    Hello Web Admin, I noticed that your On-Page SEO is is missing a few factors, for one you do not use all three H tags in your post, also I notice that you are not using bold or italics properly in your SEO optimization. On-Page SEO means more now than ever since the new Google update: Panda. No longer are backlinks and simply pinging or sending out a RSS feed the key to getting Google PageRank or Alexa Rankings, You now NEED On-Page SEO. So what is good On-Page SEO?First your keyword must appear in the title.Then it must appear in the URL.You have to optimize your keyword and make sure that it has a nice keyword density of 3-5% in your article with relevant LSI (Latent Semantic Indexing). Then you should spread all H1,H2,H3 tags in your article.Your Keyword should appear in your first paragraph and in the last sentence of the page. You should have relevant usage of Bold and italics of your keyword.There should be one internal link to a page on your blog and you should have one image with an alt tag that has your keyword….wait there’s even more Now what if i told you there was a simple WordPress plugin that does all the On-Page SEO, and automatically for you? That’s right AUTOMATICALLY, just watch this 4minute video for more information at. Seo Plugin
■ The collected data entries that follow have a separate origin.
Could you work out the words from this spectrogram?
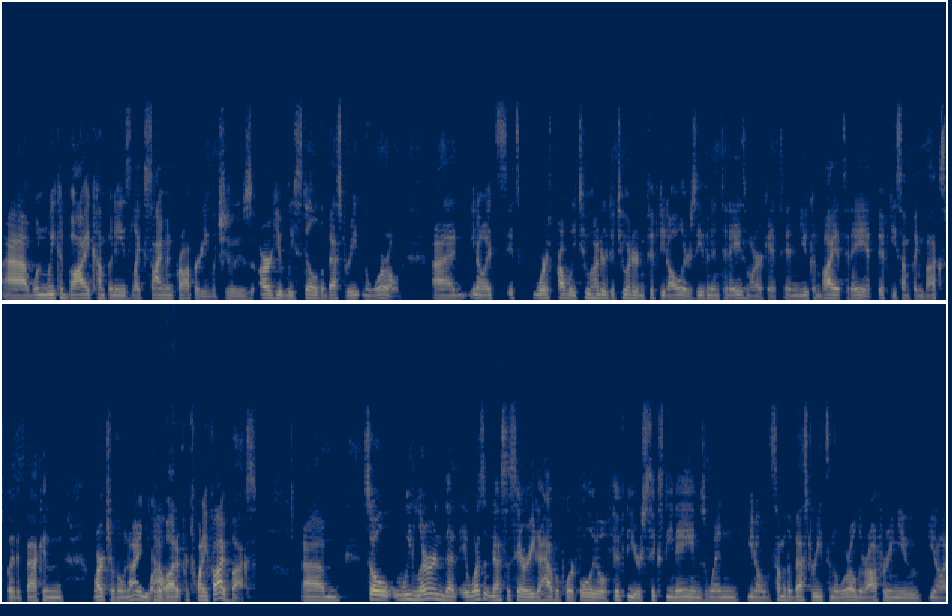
Uh, when we could buy companies like Simon Property, which is arguably still the best REIT in the world, uh, you know, it's it's worth probably 200 to 250 dollars even in today's market, and you can buy it today at 50 something bucks. But back in March of 09, you wow. could have bought it for 25 bucks. Um, so we learned that it wasn't necessary to have a portfolio of 50 or 60 names when you know some of the best REITs in the world are offering you you know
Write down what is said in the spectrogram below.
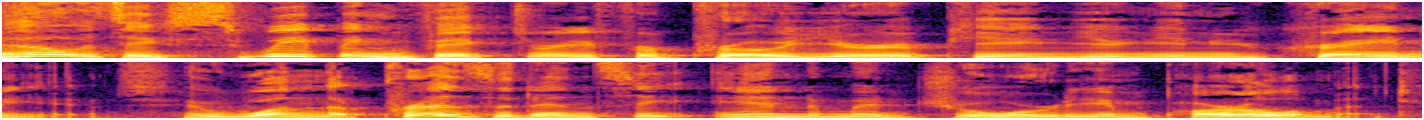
Now it's a sweeping victory for pro-European Union Ukrainians who won the presidency and a majority in parliament.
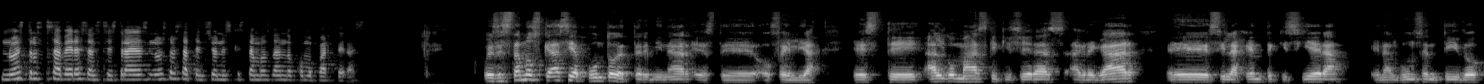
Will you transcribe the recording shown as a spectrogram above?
nuestros saberes ancestrales, nuestras atenciones que estamos dando como parteras. Pues estamos casi a punto de terminar, este, Ofelia. Este, algo más que quisieras agregar, eh, si la gente quisiera en algún sentido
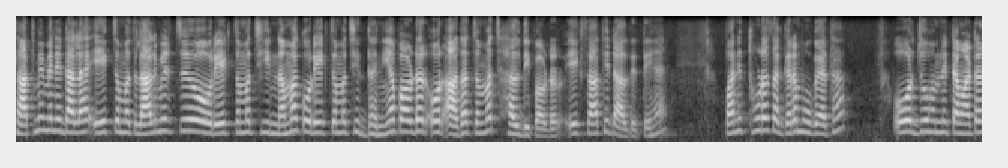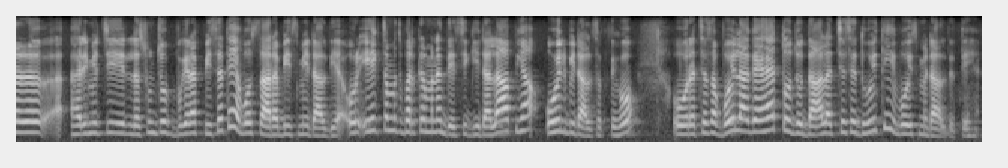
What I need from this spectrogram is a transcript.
साथ में मैंने डाला है एक चम्मच लाल मिर्च और एक चम्मच ही नमक और एक चम्मच ही धनिया पाउडर और आधा चम्मच हल्दी पाउडर। एक साथ ही डाल देते हैं। पानी थोड़ा सा गर्म हो गया था और जो हमने टमाटर, हरी मिर्ची, लहसुन जो वगैरह पीसे थे, वो सारा भी इसमें डाल दिया। और एक चम्मच भरकर मैंने देसी घी डाला। आप यहाँ ऑयल भी डाल सकते हो। और अच्छा सा बॉयल आ गया है तो जो दाल अच्छे से धोई थी, वो इसमें डाल देते हैं।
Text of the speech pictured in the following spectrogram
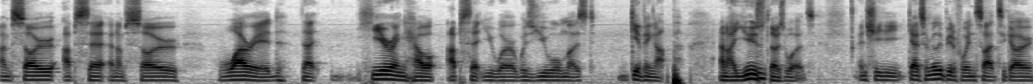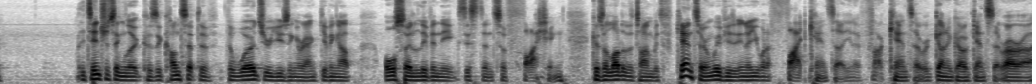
I'm so upset and I'm so worried that hearing how upset you were was you almost giving up. And I used those words. And she gave some really beautiful insight to go, it's interesting, Luke, because the concept of the words you're using around giving up also live in the existence of fighting. Because a lot of the time with cancer, and we've used, you know, you want to fight cancer, you know, fuck cancer, we're going to go against it, rah, rah.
  • Comment by Karlo

    If you use chemicals from the fish store it will add stuff to try to bring down the PH. The prelbom is all the stuff already in the water that makes it high in the first place is still in the water, so the two will fight with each other and the water will inevitably win. The result is fluctuating PH, which is much worse then a stable ph that is too high.There really is no cheap way to do it. You can try peat moss to naturally keep it down, but you would need to provide an extra filter that you can fill it with, and it will tint your water orange you would also want to make sure your water changes are more frequent and smaller in order to prevent jumps in PH at water changes.Using spring water, or investing in a reverse osmosis unit and mixing this water with your tap water, is about the only reliable method.It would be nice to know just what your PH is, most common fish have a pretty wide tolerence of PH. Your best bet is to just leave things alone and avoid delicate fish that can’t handle it. Keeping it simple usually leads to better long term success.

RSS feed for comments on this post. TrackBack URI

Leave a comment

You must be logged in to post a comment.